[Saved entries]

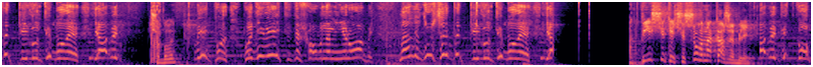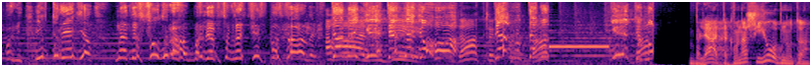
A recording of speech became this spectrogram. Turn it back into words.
підкинуті були. Я би Що були? по- подивіться, що вона мені робить. У мене душі підкинуті були. Я Підписчики чи що вона каже, блядь? би підкопані. І вторик я, в мене судорога, мене врачі спасали. Та не діти на нього! Да, ты Де что, в да? Діти? ну? Так вона ж йобнута.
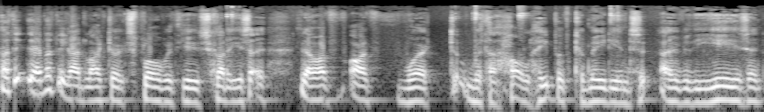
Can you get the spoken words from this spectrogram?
I think the other thing I'd like to explore with you, Scotty, is uh, you know I've I've worked with a whole heap of comedians over the years, and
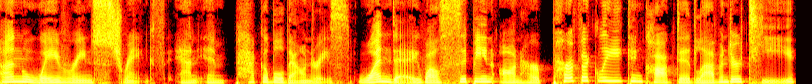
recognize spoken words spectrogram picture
unwavering strength and impeccable boundaries. One day, while sipping on her perfectly concocted lavender tea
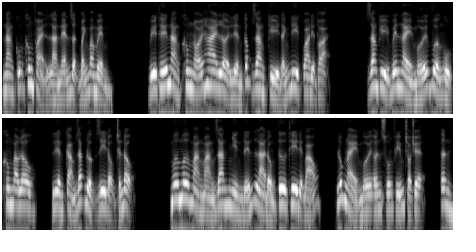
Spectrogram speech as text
nàng cũng không phải là nén giận bánh bao mềm. Vì thế nàng không nói hai lời liền cấp Giang Kỳ đánh đi qua điện thoại. Giang Kỳ bên này mới vừa ngủ không bao lâu, liền cảm giác được di động chấn động. Mơ mơ màng màng gian nhìn đến là đồng tư thi điện báo, lúc này mới ấn xuống phím trò chuyện, ân.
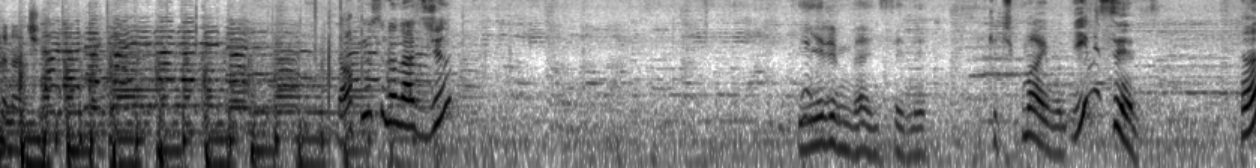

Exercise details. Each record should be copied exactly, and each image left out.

Completed task.
A recording of speech became this spectrogram. Turn it back into words.
підкинуті були. Я би Що були? по- подивіться, що вона мені робить. У мене душі підкинуті були. Я Підписчики чи що вона каже, блядь? би підкопані. І вторик я, в мене судорога, мене врачі спасали. Та не діти на нього! Да, ты Де что, в да? Діти? ну? Так вона ж йобнута.
Can you get the spoken words from this spectrogram?
I think the other thing I'd like to explore with you, Scotty, is uh, you know I've I've worked with a whole heap of comedians over the years, and
recognize spoken words spectrogram picture
unwavering strength and impeccable boundaries. One day, while sipping on her perfectly concocted lavender tea
Spectrogram speech as text
nàng cũng không phải là nén giận bánh bao mềm. Vì thế nàng không nói hai lời liền cấp Giang Kỳ đánh đi qua điện thoại. Giang Kỳ bên này mới vừa ngủ không bao lâu, liền cảm giác được di động chấn động. Mơ mơ màng màng gian nhìn đến là đồng tư thi điện báo, lúc này mới ấn xuống phím trò chuyện, ân.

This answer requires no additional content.